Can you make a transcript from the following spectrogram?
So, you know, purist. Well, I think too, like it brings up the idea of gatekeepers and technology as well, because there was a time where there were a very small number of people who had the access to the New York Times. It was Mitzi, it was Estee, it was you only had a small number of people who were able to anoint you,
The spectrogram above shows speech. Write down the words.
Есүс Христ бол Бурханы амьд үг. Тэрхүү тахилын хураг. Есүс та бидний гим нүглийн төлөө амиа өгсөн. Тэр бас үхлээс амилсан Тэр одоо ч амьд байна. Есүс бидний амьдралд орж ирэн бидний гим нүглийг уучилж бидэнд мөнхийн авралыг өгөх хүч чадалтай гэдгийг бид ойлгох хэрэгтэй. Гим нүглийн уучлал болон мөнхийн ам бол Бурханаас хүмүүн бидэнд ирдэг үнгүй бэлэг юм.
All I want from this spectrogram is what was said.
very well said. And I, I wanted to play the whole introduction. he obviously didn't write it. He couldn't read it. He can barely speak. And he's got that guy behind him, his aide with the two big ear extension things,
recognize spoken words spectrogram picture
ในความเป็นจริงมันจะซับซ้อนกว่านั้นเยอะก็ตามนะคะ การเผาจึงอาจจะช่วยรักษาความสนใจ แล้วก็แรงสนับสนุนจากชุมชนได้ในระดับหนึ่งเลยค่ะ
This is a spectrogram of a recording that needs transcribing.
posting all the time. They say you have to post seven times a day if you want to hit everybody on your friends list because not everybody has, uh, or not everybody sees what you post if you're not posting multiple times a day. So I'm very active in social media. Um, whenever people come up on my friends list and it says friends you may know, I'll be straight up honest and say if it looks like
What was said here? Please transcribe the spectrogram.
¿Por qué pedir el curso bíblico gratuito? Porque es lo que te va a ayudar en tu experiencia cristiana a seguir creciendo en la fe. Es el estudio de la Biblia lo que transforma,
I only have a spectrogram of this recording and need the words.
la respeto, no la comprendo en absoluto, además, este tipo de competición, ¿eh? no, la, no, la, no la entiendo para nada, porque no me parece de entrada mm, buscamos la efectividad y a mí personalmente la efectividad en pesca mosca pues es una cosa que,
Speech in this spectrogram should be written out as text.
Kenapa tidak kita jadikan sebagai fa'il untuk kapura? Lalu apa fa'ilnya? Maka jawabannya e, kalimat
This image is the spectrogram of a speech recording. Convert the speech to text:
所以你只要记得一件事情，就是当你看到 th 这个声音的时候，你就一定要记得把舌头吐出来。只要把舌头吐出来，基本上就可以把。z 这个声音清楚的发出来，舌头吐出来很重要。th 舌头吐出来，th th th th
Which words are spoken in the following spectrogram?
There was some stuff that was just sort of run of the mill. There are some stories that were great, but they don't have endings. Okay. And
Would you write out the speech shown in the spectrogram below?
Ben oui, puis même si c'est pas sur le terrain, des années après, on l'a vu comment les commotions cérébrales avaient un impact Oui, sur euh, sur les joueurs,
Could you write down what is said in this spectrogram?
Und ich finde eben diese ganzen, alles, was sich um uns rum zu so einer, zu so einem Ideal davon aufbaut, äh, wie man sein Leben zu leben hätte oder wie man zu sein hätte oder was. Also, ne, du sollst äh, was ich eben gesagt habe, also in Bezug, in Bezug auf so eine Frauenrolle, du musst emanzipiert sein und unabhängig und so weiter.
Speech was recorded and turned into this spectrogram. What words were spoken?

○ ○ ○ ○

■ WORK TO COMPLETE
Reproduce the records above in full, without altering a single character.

■ SOLUTION TO THE EXERCISE
Can you make a transcript from the following spectrogram?
So, you know, purist. Well, I think too, like it brings up the idea of gatekeepers and technology as well, because there was a time where there were a very small number of people who had the access to the New York Times. It was Mitzi, it was Estee, it was you only had a small number of people who were able to anoint you,
The spectrogram above shows speech. Write down the words.
Есүс Христ бол Бурханы амьд үг. Тэрхүү тахилын хураг. Есүс та бидний гим нүглийн төлөө амиа өгсөн. Тэр бас үхлээс амилсан Тэр одоо ч амьд байна. Есүс бидний амьдралд орж ирэн бидний гим нүглийг уучилж бидэнд мөнхийн авралыг өгөх хүч чадалтай гэдгийг бид ойлгох хэрэгтэй. Гим нүглийн уучлал болон мөнхийн ам бол Бурханаас хүмүүн бидэнд ирдэг үнгүй бэлэг юм.
All I want from this spectrogram is what was said.
very well said. And I, I wanted to play the whole introduction. he obviously didn't write it. He couldn't read it. He can barely speak. And he's got that guy behind him, his aide with the two big ear extension things,
recognize spoken words spectrogram picture
ในความเป็นจริงมันจะซับซ้อนกว่านั้นเยอะก็ตามนะคะ การเผาจึงอาจจะช่วยรักษาความสนใจ แล้วก็แรงสนับสนุนจากชุมชนได้ในระดับหนึ่งเลยค่ะ
This is a spectrogram of a recording that needs transcribing.
posting all the time. They say you have to post seven times a day if you want to hit everybody on your friends list because not everybody has, uh, or not everybody sees what you post if you're not posting multiple times a day. So I'm very active in social media. Um, whenever people come up on my friends list and it says friends you may know, I'll be straight up honest and say if it looks like
What was said here? Please transcribe the spectrogram.
¿Por qué pedir el curso bíblico gratuito? Porque es lo que te va a ayudar en tu experiencia cristiana a seguir creciendo en la fe. Es el estudio de la Biblia lo que transforma,
I only have a spectrogram of this recording and need the words.
la respeto, no la comprendo en absoluto, además, este tipo de competición, ¿eh? no, la, no, la, no la entiendo para nada, porque no me parece de entrada mm, buscamos la efectividad y a mí personalmente la efectividad en pesca mosca pues es una cosa que,
Speech in this spectrogram should be written out as text.
Kenapa tidak kita jadikan sebagai fa'il untuk kapura? Lalu apa fa'ilnya? Maka jawabannya e, kalimat
This image is the spectrogram of a speech recording. Convert the speech to text:
所以你只要记得一件事情，就是当你看到 th 这个声音的时候，你就一定要记得把舌头吐出来。只要把舌头吐出来，基本上就可以把。z 这个声音清楚的发出来，舌头吐出来很重要。th 舌头吐出来，th th th th
Which words are spoken in the following spectrogram?
There was some stuff that was just sort of run of the mill. There are some stories that were great, but they don't have endings. Okay. And
Would you write out the speech shown in the spectrogram below?
Ben oui, puis même si c'est pas sur le terrain, des années après, on l'a vu comment les commotions cérébrales avaient un impact Oui, sur euh, sur les joueurs,
Could you write down what is said in this spectrogram?
Und ich finde eben diese ganzen, alles, was sich um uns rum zu so einer, zu so einem Ideal davon aufbaut, äh, wie man sein Leben zu leben hätte oder wie man zu sein hätte oder was. Also, ne, du sollst äh, was ich eben gesagt habe, also in Bezug, in Bezug auf so eine Frauenrolle, du musst emanzipiert sein und unabhängig und so weiter.
Speech was recorded and turned into this spectrogram. What words were spoken?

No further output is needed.